The Royal Canadian Air Force (RCAF) has been operating the AW101/CH-149 Cormorant since 2001, undertaking thousands of lifesaving search and rescue (SAR) missions in the most extreme and harsh environmental conditions, from coast to coast.
The Cormorant Mid-Life Upgrade (CMLU) Project is included in Canada’s Strong, Secure and Engaged (SSE) Defence Policy as a key defense procurement program, and is currently in the ‘Definition Phase’.
The CMLU Project will:
- Extend the life of the Cormorant helicopter until 2040 and beyond;
- Return the Cormorant fleet to Canadian Forces Base Trenton as the primary SAR helicopter;
- Provide enhanced aircraft flight management, communication and navigation systems, complying with latest regulations;
- Address existing and projected obsolescence while incorporating maintainability and reliability enhancements;
- Introduce modern SAR mission sensors;
- Ensure there is no disruption to Cormorant rotary-wing SAR capability during the project; and
- Deliver industrial technological benefits to Canadian companies.
Low-risk upgrade utilizing an existing design
The CMLU solution will leverage the existing design and development work undertaken by Leonardo on the latest generation of the AW101 – the Norwegian All-Weather Search and Rescue Helicopter (NAWSARH) – which is currently being delivered to Norway.
Dominic Howe, Head of International Campaigns America and Canada at Leonardo Helicopters, commented: “From the outset, we have proposed a low-risk upgrade solution utilizing an existing design, which will provide the RCAF with much greater SAR capability and provide greater peace of mind to all Canadians across Canada.”

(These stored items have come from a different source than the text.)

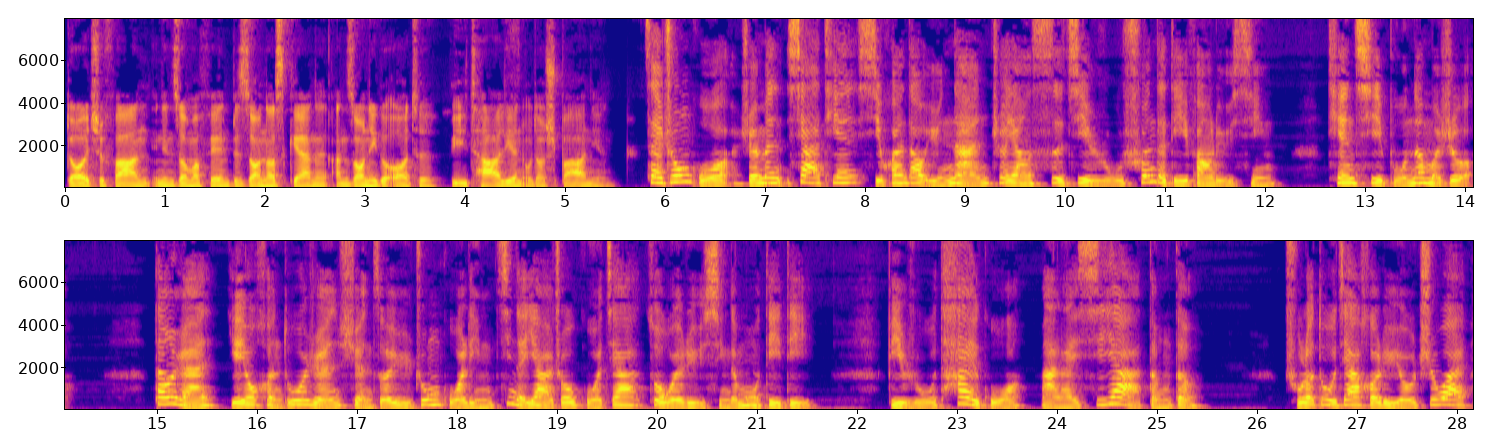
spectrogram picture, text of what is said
Deutsche fahren in den Sommerferien besonders gerne an sonnige Orte wie Italien oder Spanien. 在中国，人们夏天喜欢到云南这样四季如春的地方旅行，天气不那么热。当然，也有很多人选择与中国邻近的亚洲国家作为旅行的目的地，比如泰国、马来西亚等等。除了度假和旅游之外，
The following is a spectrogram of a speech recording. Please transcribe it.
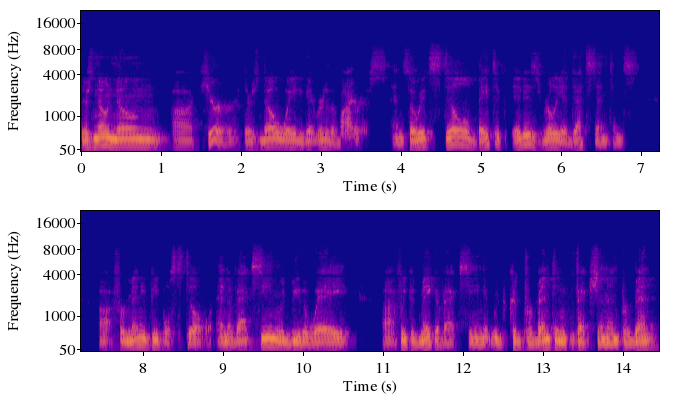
there's no known uh, cure. There's no way to get rid of the virus, and so it's still basic. It is really a death sentence uh, for many people still. And a vaccine would be the way. Uh, if we could make a vaccine, it would could prevent infection and prevent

The CMLU Project includes augmentation of the fleet with a minimum of two additional helicopters enabling the return of the Cormorant helicopter to the Trenton Main Operating Base, which covers the Great Lakes region.
Using commercial off-the-shelf technology
The CMLU Project will include avionics, a new glass cockpit, the addition of the latest SAR sensors, including a surveillance radar, electro-optical infra-red (EO/IR) device, more powerful digitally-controlled engines, wireless in-cabin communications, LED lighting, rescue hoist upgrades, synthetic training solutions from CAE, which include: a training, a Full Mission Simulator and Rear Crew Trainer, among others.
‘Less search and more rescue’
“This isn’t a development program – it’s using commercial off-the-shelf technology,” added Howe. “This is utilizing the design and development undertaken for the NAWSARH project, which will provide Canada with a low-risk, and value for money solution; it also provides long-term benefits with a drive towards a standardized common configuration across multiple AW101 operators.
“The significant capability the CMLU Project will deliver, through the introduction of the surveillance radar, EO/IR device, the Mobile Phone Detection and Localization System and other updated systems, will ensure less search and more rescue.”